Indianapolis — The search for workers continues in the U.S. plastics market, with employers getting creative to find them.
"Finding employees is our largest challenge," Kenton Williams said Oct. 3 at the 2019 MAPP Benchmarking & Best Practices Conference in Indianapolis. Williams is general manager of Royer Corp., a maker of plastic promotional items such as swizzle sticks and stirrers in Madison, Ind.
Indiana's low unemployment rate made it hard for Royer to find employees. For answers, it turned to an unlikely partner: its county department of corrections.
Since the late 2000s, Royer has hired more than 400 workers who were detained at a nearby correctional facility. The firm has hired 73 prisoners in the last 25 months alone. Prisoners now make up 25 percent of Royer's 85 direct labor employees.
The prisoners are paid through a work release program, although the government takes some of their earnings. Most of the prisoners who work for Royer stay from six months to a year.
Williams said during the event sponsored by the Indianapolis-based Manufacturers Association for Plastics Processors that the workers Royer sources from the correctional facility "are reliable and hardworking." He said they've had very few problems with prisoner employees.
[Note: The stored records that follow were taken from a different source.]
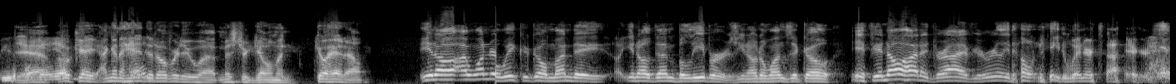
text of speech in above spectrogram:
Beautiful yeah. day. Okay, I'm going to hand it over to uh, Mr. Gelman. Go ahead, Al. You know, I wonder a week ago Monday, you know, them believers, you know, the ones that go, if you know how to drive, you really don't need winter tires.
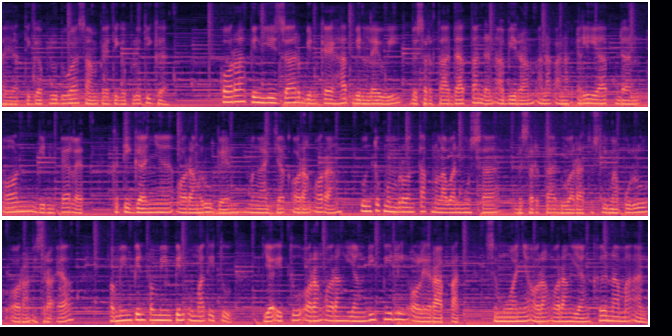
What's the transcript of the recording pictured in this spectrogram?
ayat 32 sampai 33. Korah bin Yizar bin Kehat bin Lewi beserta Datan dan Abiram anak-anak Eliab dan On bin Pelet ketiganya orang Ruben mengajak orang-orang untuk memberontak melawan Musa beserta 250 orang Israel, pemimpin-pemimpin umat itu, yaitu orang-orang yang dipilih oleh rapat, semuanya orang-orang yang kenamaan.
Workers sourced through the program are serving time for a range of offenses, including DUI and drug dealing. Before being hired, they're interviewed, trained and given a drug test. They're also shadowed after starting on the job.
Some of the workers have remained with Royer after their sentences are completed. One former prisoner now is a member of the firm's sales team, while one works in customer service and another works in quality control.
Prisoner workers are transported to and from Royer by the corrections department. They work all three shifts at the plant and also can work overtime and weekends.
The prisoner workers "have been a godsend for our company," Williams said. "These are people who've made mistakes, but we all make mistakes."
James Brown is seeing similar employee shortages at Augustine Plastics Inc., a custom injection molder in Somerset, Pa. Brown is president and CEO of the 78-employee firm, which makes parts for the aerospace, defense and health care industries.